__What you are asked to do__: Within the listing below, the lines to output run from the one containing "Could you write" through the one containing "Text version of"; copy them exactly and nothing else.

__Records to process__:
____
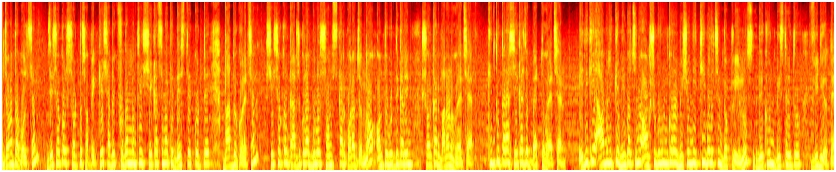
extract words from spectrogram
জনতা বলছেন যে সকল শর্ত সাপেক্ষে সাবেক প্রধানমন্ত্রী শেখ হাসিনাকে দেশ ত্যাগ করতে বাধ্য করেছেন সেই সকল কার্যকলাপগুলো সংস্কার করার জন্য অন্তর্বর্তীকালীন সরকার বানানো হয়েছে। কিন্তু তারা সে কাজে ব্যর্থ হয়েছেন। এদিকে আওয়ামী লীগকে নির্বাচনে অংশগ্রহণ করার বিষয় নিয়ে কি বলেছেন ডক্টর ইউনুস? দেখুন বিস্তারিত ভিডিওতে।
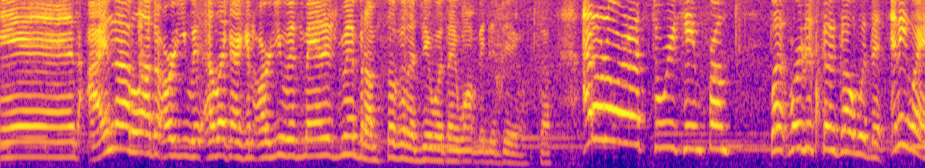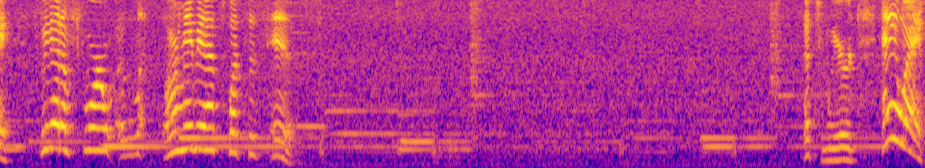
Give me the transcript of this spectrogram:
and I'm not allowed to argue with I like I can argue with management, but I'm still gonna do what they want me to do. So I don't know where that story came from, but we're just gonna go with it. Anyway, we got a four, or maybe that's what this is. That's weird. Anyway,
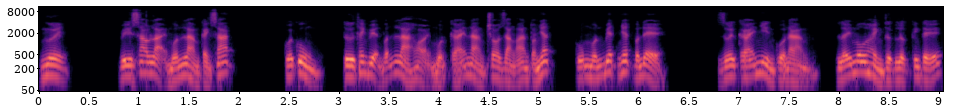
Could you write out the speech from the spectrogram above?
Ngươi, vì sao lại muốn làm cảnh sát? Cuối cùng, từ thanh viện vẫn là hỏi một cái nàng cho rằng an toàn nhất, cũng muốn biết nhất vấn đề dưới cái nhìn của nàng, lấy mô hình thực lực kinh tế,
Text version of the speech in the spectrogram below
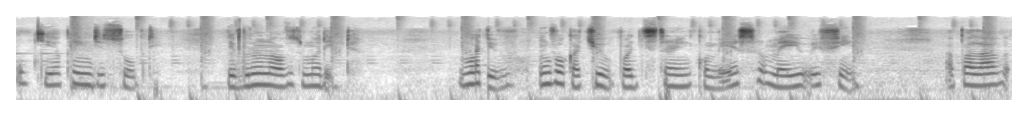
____
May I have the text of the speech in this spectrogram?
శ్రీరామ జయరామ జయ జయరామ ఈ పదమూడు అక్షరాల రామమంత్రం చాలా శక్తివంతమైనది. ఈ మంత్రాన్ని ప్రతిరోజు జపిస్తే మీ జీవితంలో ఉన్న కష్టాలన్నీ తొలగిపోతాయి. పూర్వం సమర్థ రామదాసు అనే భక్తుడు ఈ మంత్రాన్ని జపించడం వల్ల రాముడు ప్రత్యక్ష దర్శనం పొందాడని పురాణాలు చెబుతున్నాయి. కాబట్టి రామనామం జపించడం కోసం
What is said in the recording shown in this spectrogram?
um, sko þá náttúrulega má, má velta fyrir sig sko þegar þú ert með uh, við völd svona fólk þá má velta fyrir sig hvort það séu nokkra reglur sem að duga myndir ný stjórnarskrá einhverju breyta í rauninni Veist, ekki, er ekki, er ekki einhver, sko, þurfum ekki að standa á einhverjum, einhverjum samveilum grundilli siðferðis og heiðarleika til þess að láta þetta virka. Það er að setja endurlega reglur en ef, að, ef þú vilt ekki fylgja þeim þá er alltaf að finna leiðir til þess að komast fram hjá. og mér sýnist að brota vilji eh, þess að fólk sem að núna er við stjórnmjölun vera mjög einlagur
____
__Result__:
Could you write out the speech from the spectrogram above?
Ngươi, vì sao lại muốn làm cảnh sát? Cuối cùng, từ thanh viện vẫn là hỏi một cái nàng cho rằng an toàn nhất, cũng muốn biết nhất vấn đề dưới cái nhìn của nàng, lấy mô hình thực lực kinh tế,
Text version of the speech in the spectrogram below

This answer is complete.